Breast Cancer

Among women, breast cancer is the most common cancer and the second leading cause of cancer death in the United States. The good news is that since 1990, the death rates have been steadily declining. Unfortunately, we do not know what causes most breast cancers, but it is thought that there is a relationship to changes in the cell’s genetic material. These changes can be associated with lifestyle, but can also be due to age and other factors. About 5% to 10% are thought to be related to heredity, caused from genetic changes inherited from a parent.

Sometimes breast cancer can be detected before any symptoms develop. However, as cancer cells grow, the breast can change in how it looks and/or feels. Some of the more common symptoms may include:

  • a change in the size or shape of the breast
  • a lump or thickening in the breast or under the arm
  • abnormalities of the nipple, such as a discharge or a turning inward
  • a dimpling or puckering of the breast skin
  • red, scaly, or swollen skin on the breast or nipple.

These symptoms may not be related to cancer, or could be caused by another condition. But a health care provider should be contacted as soon as possible to evaluate, diagnose and treat a persistent abnormality.

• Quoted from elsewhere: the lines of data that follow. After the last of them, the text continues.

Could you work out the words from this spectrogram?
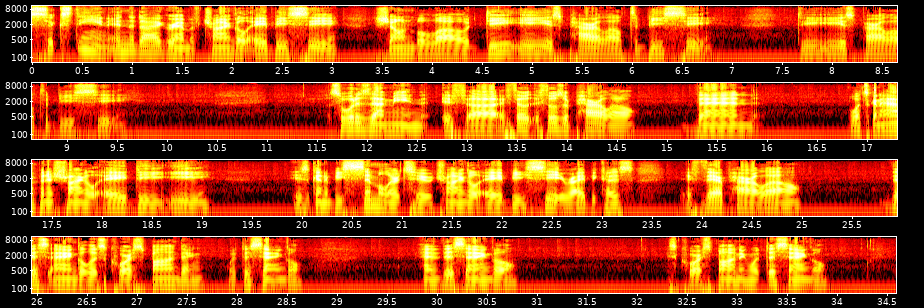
16. In the diagram of triangle ABC shown below, DE is parallel to BC. DE is parallel to BC. So what does that mean? If uh, if those if those are parallel, then what's going to happen is triangle ADE is going to be similar to triangle ABC, right? Because if they're parallel, this angle is corresponding with this angle and this angle is corresponding with this angle.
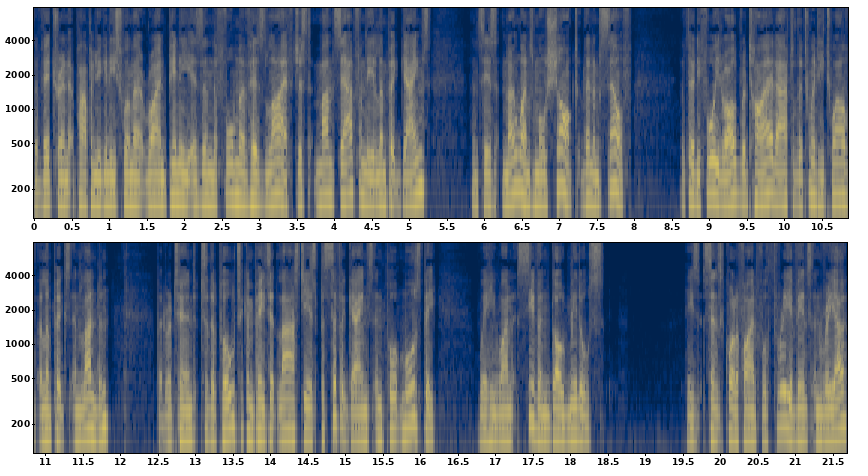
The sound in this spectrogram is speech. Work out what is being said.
The veteran Papua New Guinea swimmer Ryan Pini is in the form of his life just months out from the Olympic Games and says no one's more shocked than himself. The 34 year old retired after the 2012 Olympics in London, but returned to the pool to compete at last year's Pacific Games in Port Moresby, where he won seven gold medals. He's since qualified for three events in Rio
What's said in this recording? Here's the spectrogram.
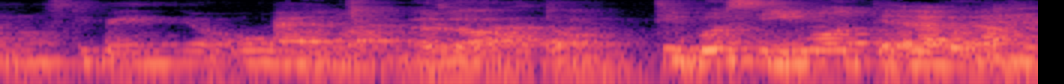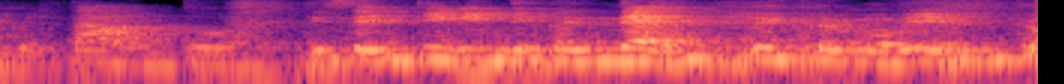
uno stipendio o Eh, no. esatto. Tipo Simo, te lavoravi per tanto, ti sentivi indipendente in quel momento.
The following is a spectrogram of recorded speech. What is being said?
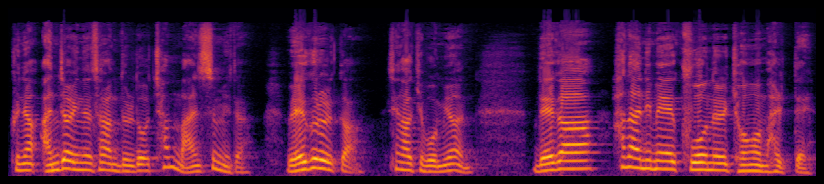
그냥 앉아 있는 사람들도 참 많습니다. 왜 그럴까 생각해 보면 내가 하나님의 구원을 경험할 때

Screening is available to help find cancers early to improve the chances of recovery. Screening for breast cancer includes monthly self breast exam and awareness, clinical breast exams by a health care professional, mammograms (an x-ray of the breast), ultrasound, and in some cases breast MRI, for magnetic resonance imaging. Decisions about screening should be made with the health care provider.

Mammography can detect even small cancers which are not detectable by the physical clinical exam. The American Cancer Society recommends that women in their 20s and 30s have a clinical breast exam (CBE) as part of a regular health exam by a health professional, preferably every 3 years. Starting at age 40, women should have a CBE by a health professional every year, and Bay Medical offers the newest state-of-the-art technology in the area in digital mammography. This new system produces sharper images in less time and requires less compression for increased comfort during the exam.

If an abnormality is found during screening, the only way to tell for sure if cancer cells are present is to remove tissue for microscopic examination through a biopsy:

  • fine-needle aspiration – a thin needle removes the cells from the lump,
  • core biopsy – a wide needle is used to remove a tissue sample,
  • surgical biopsy – removal of a tissue sample by an incisional biopsy which removes part of the abnormal area or an excisional biopsy which removes all of the abnormal area.

The main goal of surgery for breast cancer is to remove the cancer and assess the stage of disease. The stage of disease is determined by the cell type, tumor size, and the spread of the cancer cells, and this will determine the type of treatment that is recommended. In a lumpectomy only the tumor with an edge of the normal tissue surrounding the cancer cells is removed. A simple or total mastectomy involves removal of the entire breast. The modified radical mastectomy includes the removal of the breast and lymph nodes under the arm, whereas the radical mastectomy includes the removal of the underlying chest wall muscle and is much less common.

Outpatient radiation therapy may be recommended to kill any remaining cancer cells in the breast, chest wall, or under the arm after the surgery or to reduce the size of the tumor before the surgery. After a lumpectomy, radiation therapy is almost always recommended, and sometimes it is recommended after a mastectomy.

Radiation therapy kills cancer cells using high-energy rays. The most common form used for breast cancer is external radiation therapy where the rays come from a large machine outside the body.

Chemotherapy uses anticancer drugs which travel through the bloodstream and is given intravenously or by mouth to kill the cancer. Biologic and hormone therapy may also be in the treatment plan. These are forms of systemic therapy and may be given before surgery to shrink the tumor, or after the surgery to kill any cancer cells that may have gone undetected to other parts of the body. This is typically provided in the physician’s office on an outpatient basis.